The center apparently takes in injured and abused animals from all over Costa Rica, patches them up, rehabs them and then works to re-release them into their natural habitat.

I was actually pretty impressed. Just two people (the place was run by our guide and her husband) and a few volunteers. Eventually we made our way to a giant cage containing 8 or so monkeys that had either been brought to the center after being injured in the city or after being confiscated as illegal pets.

“Ok, go in there and see the monkeys,” our guide said. “They don’t have rabies or anything you can get. We test them frequently. If you have a cold though, please don’t go in. For you Americans it might seem strange that we let you in because you come from the land of lawsuits.”

Yeah, it did seem a bit strange to be allowed to go hang out with a bunch of monkeys, but it also seemed a bit awesome.

So in we went. The monkeys wanted to be Bill’s BFF. One immediately climbed onto his head, swung around his neck and wiggled its way into his arms. As for me, they seemed perfectly happy to perch on my back for a few seconds before bounding onto someone taller.

Why do I have to share my baby with a monkey? Why can't he
set his monkey free?

After monkeys came the sloths, my favorite animal of all time. There were three sloths – one that had to have a shattered arm bone repaired (through Facebook, they finally found a vet who knew how to perform sloth surgery) and two rescued babies. They moved like they were practicing tai chi and seemed to have permanent smiles (which, I think, I would have too if I lived in Costa Rica). I decided to pull a Veruca Salt by demanding a sloth of my own right away.

Hi. I am a sloth. Be my friend.
I didn’t have a chance to though because, very suddenly, a rouge monkey swung up my arm and onto my head, squeezing my forehead with its little hands.

“Bill,” I whispered. “There is a monkey on my head.”

"Yeah, I can see that," he said.

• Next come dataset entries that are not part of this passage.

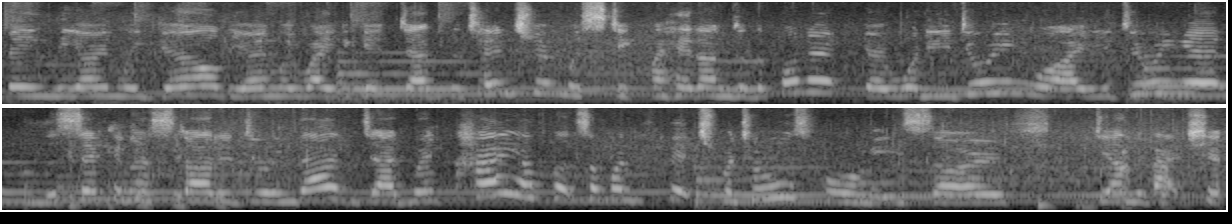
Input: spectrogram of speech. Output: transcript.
Being the only girl, the only way to get dad's attention was stick my head under the bonnet, go, What are you doing? Why are you doing it? And the second I started doing that, dad went, Hey, I've got someone to fetch my tools for me. So down the back shed,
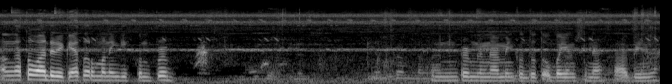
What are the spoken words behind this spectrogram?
Ang ato Andre kaya ito maninggi confirm. Confirm lang namin kung totoo ba yung sinasabi nila.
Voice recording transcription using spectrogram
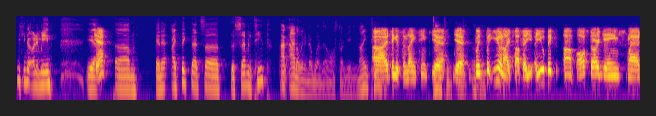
you know what I mean? Yeah. Um, and I- I think that's uh the seventeenth. I, I don't even know when the All Star game. Nineteenth. Uh, I think it's the 19th. Yeah, 19th, yeah. okay. But but you and I talked. Are you, are you a big um, All Star Game slash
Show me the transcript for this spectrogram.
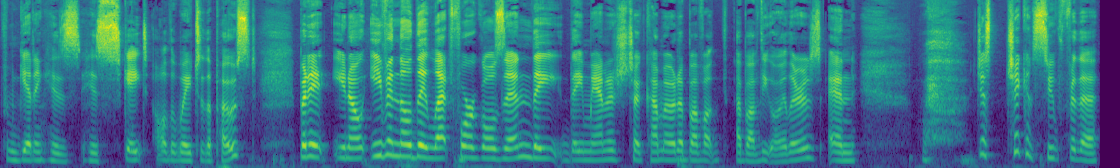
from getting his his skate all the way to the post. But it you know even though they let four goals in, they they managed to come out above above the Oilers and just chicken soup for the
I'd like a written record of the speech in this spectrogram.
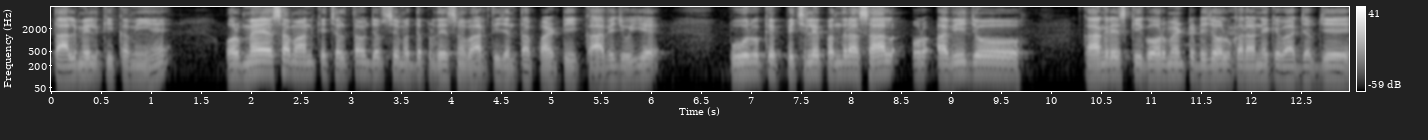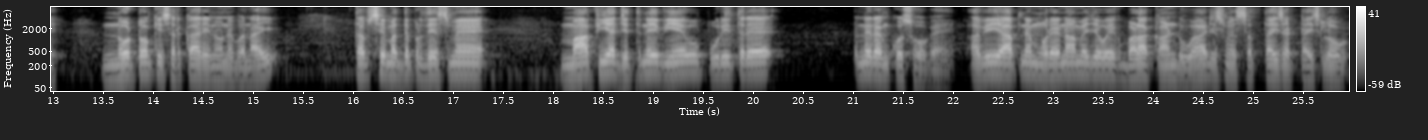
तालमेल की कमी है। और मैं ऐसा मान के चलता हूँ, जब से मध्य प्रदेश में भारतीय जनता पार्टी काबिज हुई है, पूर्व के पिछले पंद्रह साल और अभी जो कांग्रेस की गवर्नमेंट डिजॉल्व कराने के बाद जब ये नोटों की सरकार इन्होंने बनाई, तब से मध्य प्रदेश में माफिया जितने भी हैं, वो पूरी तरह निरंकुश हो गए अभी आपने मुरैना में जो एक बड़ा कांड हुआ, जिसमें सत्ताईस अट्ठाईस लोग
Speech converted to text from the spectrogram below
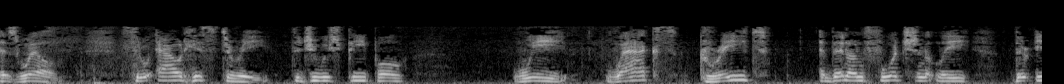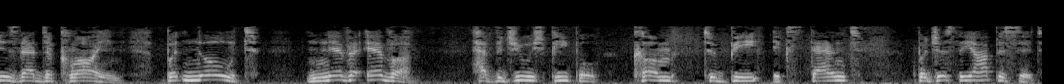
as well. Throughout history, the Jewish people, we wax great and then unfortunately there is that decline. But note, never ever have the Jewish people come to be extant, but just the opposite.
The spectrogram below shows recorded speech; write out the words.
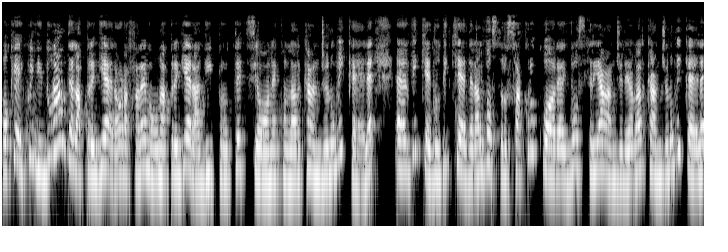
Ok, quindi durante la preghiera, ora faremo una preghiera di protezione con l'arcangelo all'Arcangelo Michele, eh, vi chiedo di chiedere al vostro Sacro Cuore, ai vostri angeli, all'Arcangelo Michele,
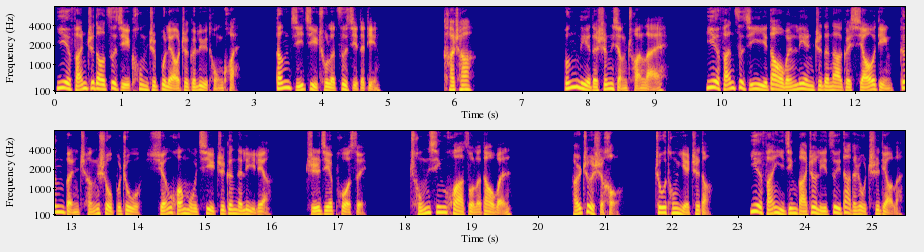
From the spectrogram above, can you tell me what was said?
叶凡知道自己控制不了这个绿铜块，当即祭出了自己的鼎，咔嚓，崩裂的声响传来。叶凡自己以道纹炼制的那个小鼎根本承受不住玄黄母气之根的力量，直接破碎，重新化作了道纹。而这时候，周通也知道叶凡已经把这里最大的肉吃掉了，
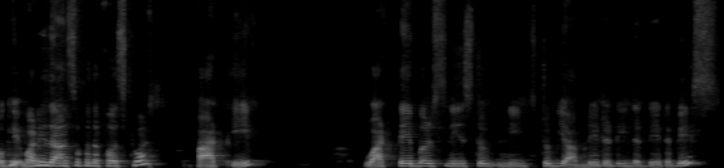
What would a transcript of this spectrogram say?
Okay, what is the answer for the first one? Part A. What tables needs to needs to be updated in the database?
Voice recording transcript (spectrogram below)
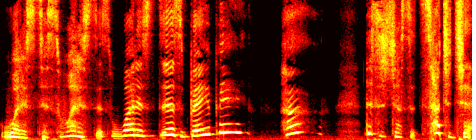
What is this? What is this? What is this, baby? Huh? This is just a touch of J.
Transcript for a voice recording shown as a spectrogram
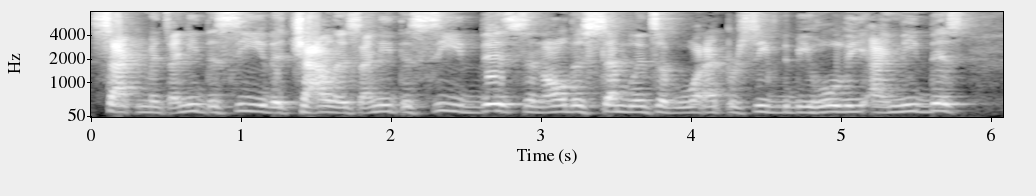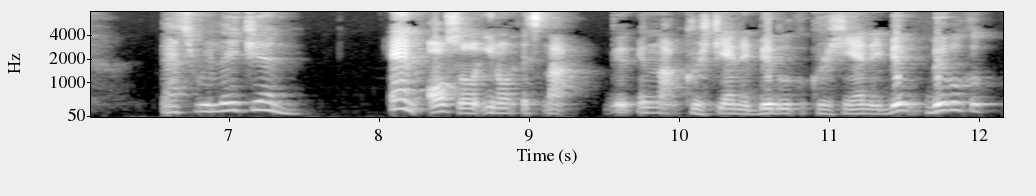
sacraments. I need to see the chalice. I need to see this and all the semblance of what I perceive to be holy. I need this. That's religion. And also, you know, it's not, not Christianity, biblical Christianity. biblical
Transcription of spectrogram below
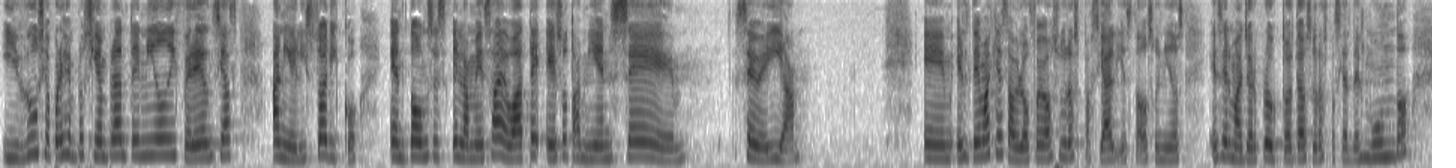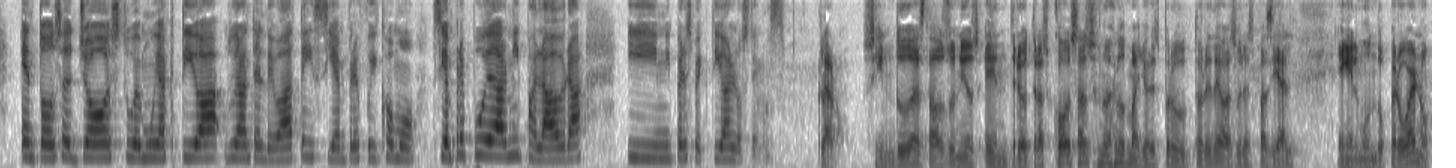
y Rusia, por ejemplo, siempre han tenido diferencias a nivel histórico. Entonces, en la mesa de debate eso también se, se veía. Em, el tema que se habló fue basura espacial y Estados Unidos es el mayor productor de basura espacial del mundo. Entonces yo estuve muy activa durante el debate y siempre fui como, siempre pude dar mi palabra y mi perspectiva en los temas. Claro, sin duda Estados Unidos, entre otras cosas, uno de los mayores productores de basura espacial en el mundo. Pero bueno,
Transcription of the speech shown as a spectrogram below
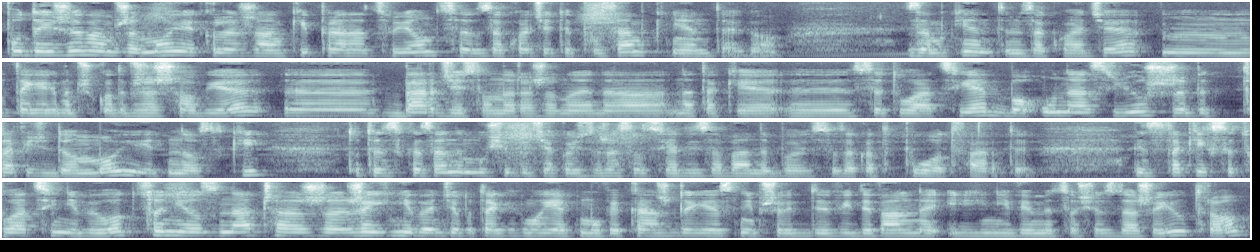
Podejrzewam, że moje koleżanki pracujące w zakładzie typu zamkniętego zamkniętym zakładzie, mm, tak jak na przykład w Rzeszowie, y, bardziej są narażone na, na takie y, sytuacje, bo u nas już, żeby trafić do mojej jednostki, to ten skazany musi być jakoś zresocjalizowany, bo jest to zakład półotwarty. Więc takich sytuacji nie było, co nie oznacza, że, że ich nie będzie, bo tak jak, jak mówię, każdy jest nieprzewidywalny i nie wiemy, co się zdarzy jutro.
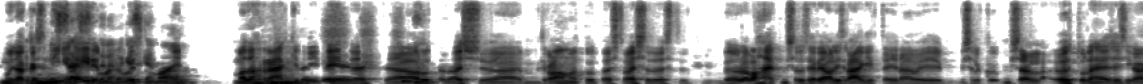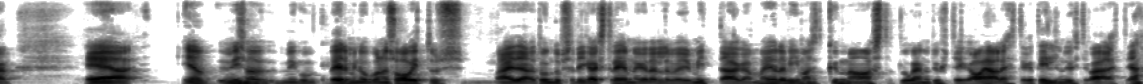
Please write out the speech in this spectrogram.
mind hakkas nii häirima, aga ma ütlen, ma ma tahan mm -hmm. rääkida ideedest ja arutada asju raamatutest või asjadest. ei ole vahet, mis seal seriaalis räägite eile või mis seal, mis seal Õhtulehes esiga on. ja, ja mis ma nagu veel minupoolne soovitus ma ei tea, tundub see liiga ekstreemne kellele või mitte, aga ma ei ole viimased kümme aastat lugenud ühtegi ajalehte ega tellinud ühtegi ajalehte. jah,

The guide, fortunately, immediately intervened, plucked the monkey off of me and took it back to the cage. Turns out that every day for a few hours, the monkeys with a chance of being released back into the wild get taken a mile or so from the rescue to practice being on their own. Volunteers stay nearby to make sure things are going okay. Apparently, a wild male monkey had a little crush on the monkey that made its way onto my head. He tried to hump, she ran home and jumped on the first person she saw. Nice!

After cleaning the monkey drool off of us we went to Jungle Love for dinner. For about $60 we had shrimp from the ocean we could hear just a few yards away, dressed with lemongrass we saw the chef pick from the garden we were sitting next to, salad, two entrees, four glasses of wine and mousse that made Bill very, very happy. As an added bonus, the owner’s cat, Elmo, joined us for a bit.

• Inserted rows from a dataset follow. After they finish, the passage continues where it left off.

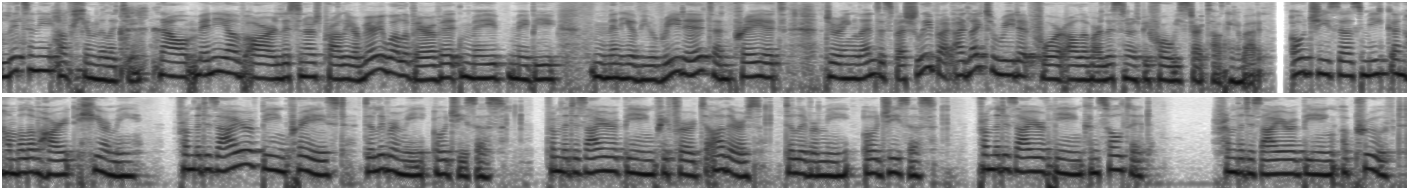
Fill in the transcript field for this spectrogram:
Litany of Humility. Now, many of our listeners probably are very well aware of it. May, maybe many of you read it and pray it during Lent, especially, but I'd like to read it for all of our listeners before we start talking about it. O Jesus, meek and humble of heart, hear me. From the desire of being praised, deliver me, O Jesus. From the desire of being preferred to others, deliver me, O Jesus from the desire of being consulted, from the desire of being approved,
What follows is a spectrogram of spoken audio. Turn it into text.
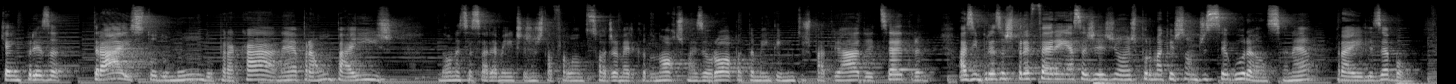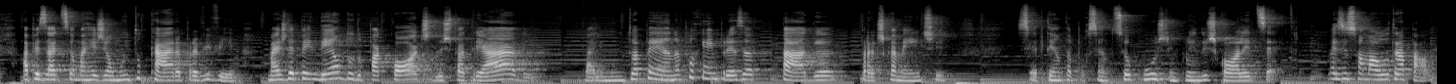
que a empresa traz todo mundo para cá, né, para um país não necessariamente a gente está falando só de América do Norte, mas Europa também tem muito expatriado, etc. As empresas preferem essas regiões por uma questão de segurança, né? Para eles é bom. Apesar de ser uma região muito cara para viver, mas dependendo do pacote do expatriado, vale muito a pena, porque a empresa paga praticamente 70% do seu custo, incluindo escola, etc. Mas isso é uma outra pauta.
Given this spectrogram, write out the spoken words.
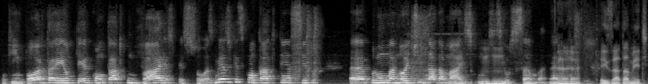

The next morning was more beach and then I decided to go for a run. I packed a small pack and headed north. We’d only seen one runner the entire trip so far but the town was friendly and I felt safe.

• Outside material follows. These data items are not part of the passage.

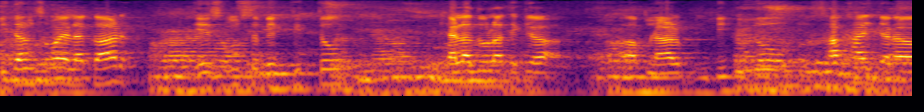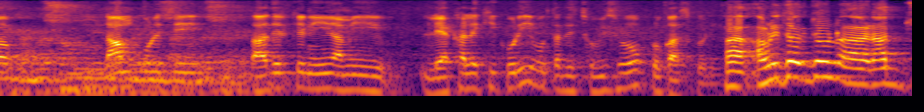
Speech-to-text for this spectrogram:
বিধানসভা এলাকার যে সমস্ত ব্যক্তিত্ব খেলাধুলা থেকে আপনার বিভিন্ন শাখায় যারা নাম করেছে তাদেরকে নিয়ে আমি লেখালেখি করি এবং তাদের ছবি সহ প্রকাশ করি। আপনি তো একজন রাজ্য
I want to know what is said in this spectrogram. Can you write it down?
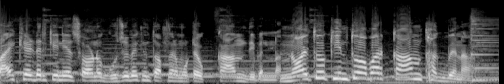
বাইক রাইডারকে নিয়ে ছড়ানো গুজবে কিন্তু আপনারা মোটেও কান দিবেন না। নয়তো কিন্তু আবার কান থাকবে না।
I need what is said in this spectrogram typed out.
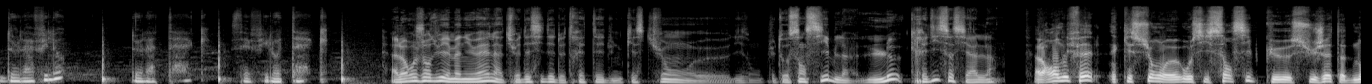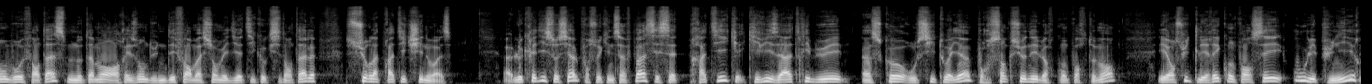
De la philo, de la tech, c'est philotech. Alors aujourd'hui, Emmanuel, tu as décidé de traiter d'une question, euh, disons, plutôt sensible, le crédit social. Alors en effet, question euh, aussi sensible que sujette à de nombreux fantasmes, notamment en raison d'une déformation médiatique occidentale sur la pratique chinoise. Euh, le crédit social, pour ceux qui ne savent pas, c'est cette pratique qui vise à attribuer un score aux citoyens pour sanctionner leur comportement et ensuite les récompenser ou les punir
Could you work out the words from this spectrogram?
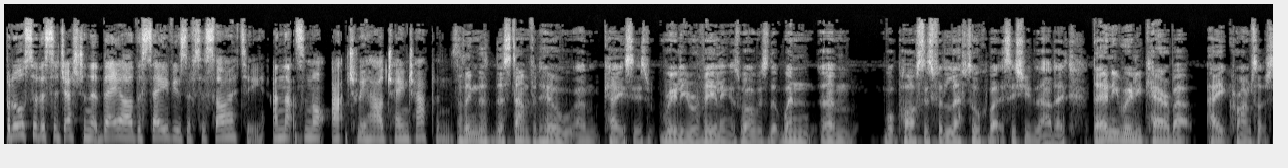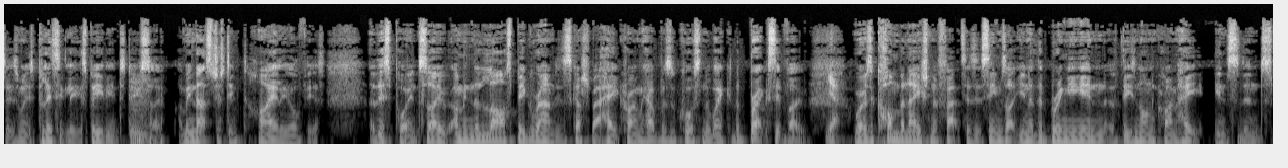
but also the suggestion that they are the saviors of society. And that's not actually how change happens. I think the, the stamford hill um, case is really revealing as well was that when um, what passes for the left talk about this issue nowadays. They only really care about hate crime such as this when it's politically expedient to do mm. so. I mean, that's just entirely obvious at this point. So, I mean, the last big round of discussion about hate crime we had was, of course, in the wake of the Brexit vote. Yeah. Whereas a combination of factors, it seems like, you know, the bringing in of these non-crime hate incidents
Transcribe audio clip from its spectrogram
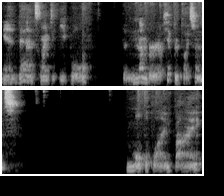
And that's going to equal the number of hip replacements multiplied by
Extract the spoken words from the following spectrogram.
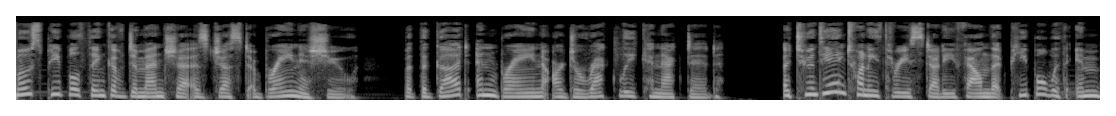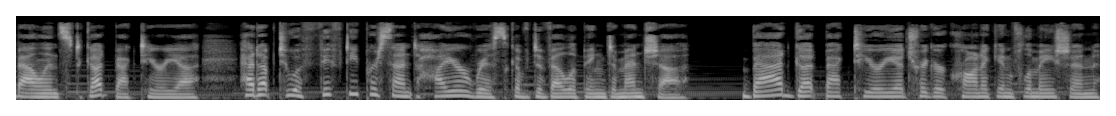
Most people think of dementia as just a brain issue, but the gut and brain are directly connected. A 2023 study found that people with imbalanced gut bacteria had up to a 50% higher risk of developing dementia. Bad gut bacteria trigger chronic inflammation,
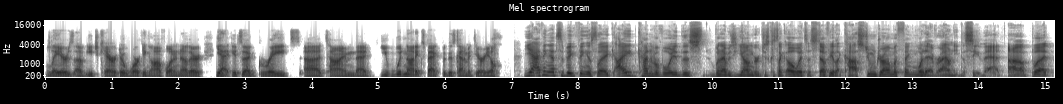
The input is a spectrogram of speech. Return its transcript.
layers of each character working off one another. Yeah, it's a great uh, time that you would not expect with this kind of material. Yeah, I think that's the big thing. Is like I kind of avoided this when I was younger, just because like oh, it's a stuffy like costume drama thing. Whatever, I don't need to see that. Uh, but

One thing, however, that I hadn’t considered, was that this part of the country is apparently not used to runners, let alone female runners with a backpack. People literally stopped and stared, a few joined me for a few strides, one offered me a bottle of Gatorade. I wasn’t expecting the attention but it reinforced my perception that most people in Costa Rica are welcoming to tourists and quite friendly.

We awoke to sunshine the next morning and immediately headed to the beach. Bill rented a board and headed out for a bit. I was a bit nervous to try and surf in the chop without a teacher by my side so I wussed out and practiced on land instead. It was a crowded beach day – about 20 surfers and 50 people on the beach, the most crowded we had seen it.

After a few hours we brushed off the sand, packed up the car one last time and headed west to place number three. Not wanting to have to do the entire drive from the coast back to San Jose on the day of departure we decided to go two-thirds of the way back, see another part of the country and go rafting from there.

We backtracked a bit before turning off of the main road into an amazingly beautiful series of mountains. I kept wanting Bill to pull over but, instead of a shoulder on the side of the road, there were cliffs to plummet off of so we kept going.

Next: The end. So sad.